Consider a triangle whose coordinates have the values illustrated in Figure 1: (1,2), (6,6), (7,1). Plugging these values into the general formulas, the `x` and `y` coordinates of the orthocenter should be (to eight significant digits):

`x = ( 2^2 (1 - 6) + 6*7 (1 - 6) + 6^2 (2 - 1) + 1*7 (2 - 1) + 1^2 (6 - 2) + 1*6 (6 - 2) ) / ( 1 (6 - 1) + 6 (1 - 2) + 7 (2 - 6) ) = 5.4827586`

`y = ( 1^2 (6 - 7) + 6*1 (6 - 7) + 6^2 (7 - 1) + 2*1 (7 - 1) + 7^2 (1 - 6) + 2*6 (1 - 6) ) / ( 2 (7 - 6) + 6 (1 - 7) + 1 (6 - 1) ) = 2.8965517`

Those coordinates are indeed what are seen in that figure.

Next, consider a triangle whose coordinates have the values such that `B_x = C_x`: (1,3), (7,6), (7,1):

According to the general formula for the `x` coordinate and the relevant special case for the `y` coordinate, that triangle's orthocenter should be:

`x = ( 3^2 (1 - 6) + 7*7 (1 - 6) + 6*6 (3 - 1) + 1*7 (3 - 1) + 1*1 (6 - 3) + 1*7 (6 - 3) ) / ( 1 (6 - 1) + 7 (1 - 3) + 7 (3 - 6) ) = 6`

`y = 3`

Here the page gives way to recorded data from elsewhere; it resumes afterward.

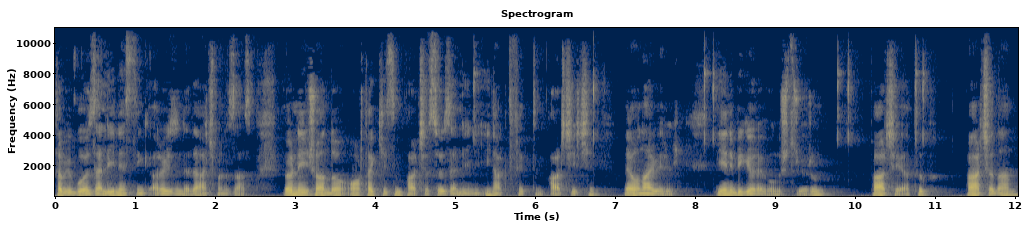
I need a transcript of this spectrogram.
Tabi bu özelliği nesting arayüzünde de açmanız lazım. Örneğin şu anda ortak kesim parçası özelliğini inaktif ettim parça için ve onay veriyorum. Yeni bir görev oluşturuyorum. Parçayı atıp parçadan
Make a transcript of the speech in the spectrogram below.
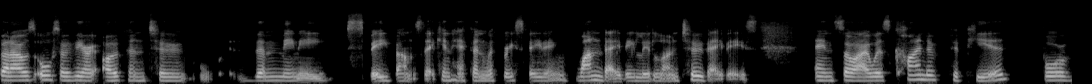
but I was also very open to the many speed bumps that can happen with breastfeeding one baby, let alone two babies. And so I was kind of prepared for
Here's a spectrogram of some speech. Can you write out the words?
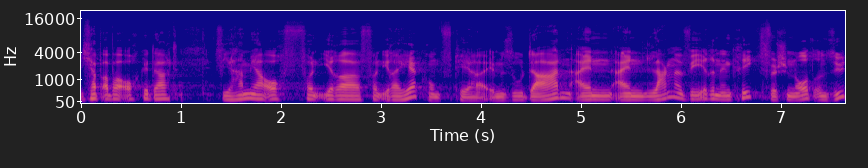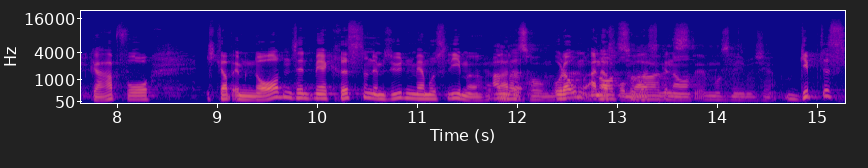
Ich habe aber auch gedacht, Sie haben ja auch von Ihrer, von ihrer Herkunft her im Sudan einen, einen lange währenden Krieg zwischen Nord und Süd gehabt, wo ich glaube, im Norden sind mehr Christen und im Süden mehr Muslime. Andersrum. Oder um, andersrum war es, genau. Gibt es,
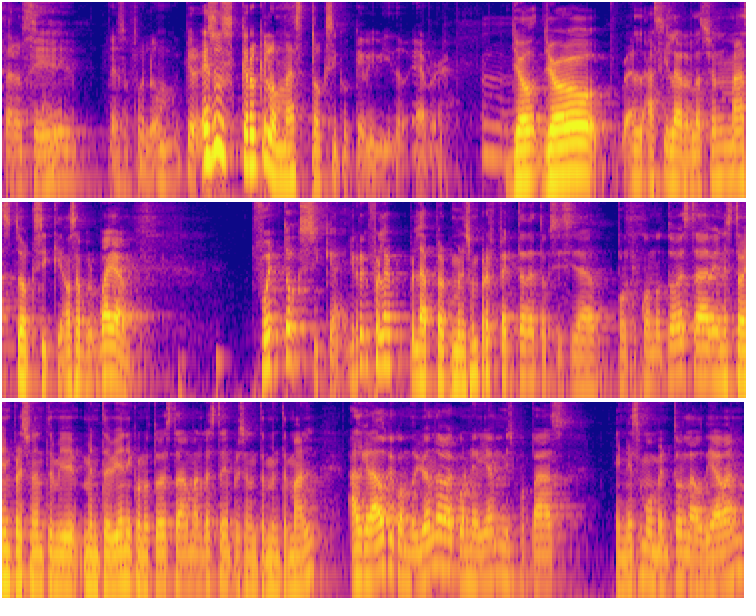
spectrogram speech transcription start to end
Pero sí, eso fue lo. Eso es creo que lo más tóxico que he vivido, ever. Yo, yo, el- así la relación más tóxica, o sea, vaya, fue tóxica. Yo creo que fue la, la combinación perfecta de toxicidad, porque cuando todo estaba bien, estaba impresionantemente bien, y cuando todo estaba mal, estaba impresionantemente mal. Al grado que cuando yo andaba con ella, mis papás en ese momento la odiaban,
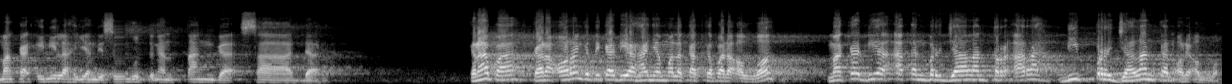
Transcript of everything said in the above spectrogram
maka inilah yang disebut dengan tangga sadar. Kenapa? Karena orang ketika dia hanya melekat kepada Allah, maka dia akan berjalan terarah diperjalankan oleh Allah.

Again, the altitudes in the figure intersect at that exact point.

Lastly, consider a triangle with coordinates such that `B_y = C_y`: (3,1), (1,6), (7,6):

The `x` and `y` coordinates of its orthocenter should be:

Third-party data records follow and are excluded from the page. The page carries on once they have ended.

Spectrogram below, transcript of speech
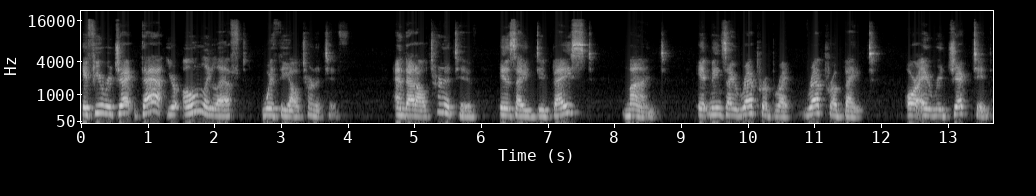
If you reject that, you're only left with the alternative. And that alternative is a debased mind. It means a reprobate, reprobate or a rejected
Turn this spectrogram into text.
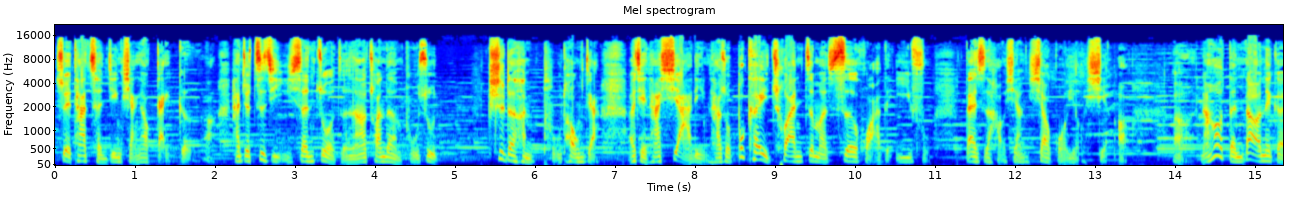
所以他曾经想要改革啊，他就自己以身作则，然后穿得很朴素，吃的很普通这样，而且他下令，他说不可以穿这么奢华的衣服，但是好像效果有限啊。呃，然后等到那个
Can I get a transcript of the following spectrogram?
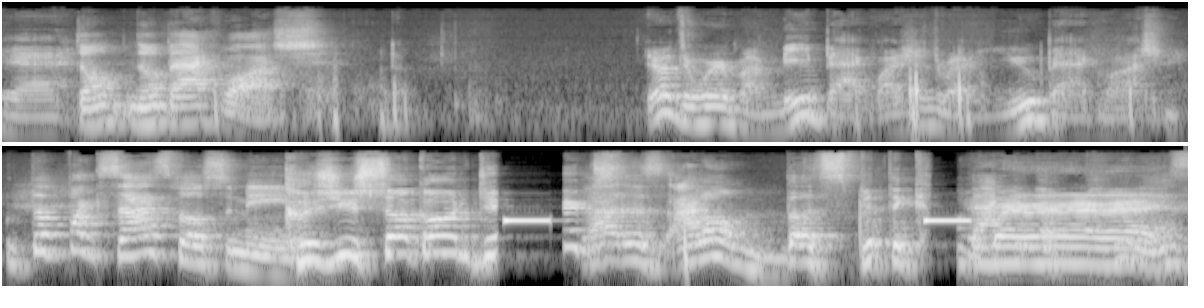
Yeah. Don't, no backwash. You don't have to worry about me backwashing. You have to worry about you backwashing. What the fuck's that supposed to mean? Because you suck on dick. That is, I don't uh, spit the back Right, in the right, right, right.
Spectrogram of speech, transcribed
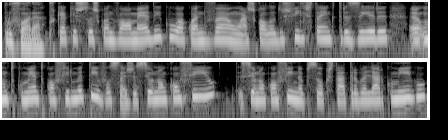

`x = 3`

`y = ( 3^2 (1 - 7) + 6*6 (1 - 7) + 1^2 (7 - 3) + 1*6 (7 - 3) + 7^2 (3 - 1) + 1*6 (3 - 1) ) / ( 1 (7 - 1) + 6 (3 - 7) + 6 (1 - 3) ) = 4.4`

These results are consistent with the graph in the figure.

For any triangle defined by the vertices `(A_x,A_y)`, `(B_x,B_y)`, and `(C_x,C_y)`, the Cartesian coordinates of its orthocenter can be representated by these formulas:

If `B_y = C_y`, then `x = A_x`. If `A_y = C_y`, then `x = B_x`. If `A_y = B_y`, then `x = C_x`. Otherwise,

`x = ( A_y^2 (C_y - B_y) + B_x C_x (C_y - B_y) + B_y^2 (A_y - C_y) + A_x C_x (A_y - C_y) + C_y^2 (B_y - A_y) + A_x B_x (B_y - A_y) ) / ( A_x (B_y - C_y) + B_x (C_y - A_y) + C_x (A_y - B_y) ).`

If `B_x = C_x`, then `y = A_y`. If `A_x = C_x`, then `y = B_y`. If `A_x = B_x`, then `y = C_y`. Otherwise,

`y = ( A_x^2 (B_x - C_x) + B_y C_y (B_x - C_x) + B_x^2 (C_x - A_x) + A_y C_y (C_x - A_x) + C_x^2 (A_x - B_x) + A_y B_y (A_x - B_x) ) / ( A_y (C_x - B_x) + B_y (A_x - C_x) + C_y (B_x - A_x) ).`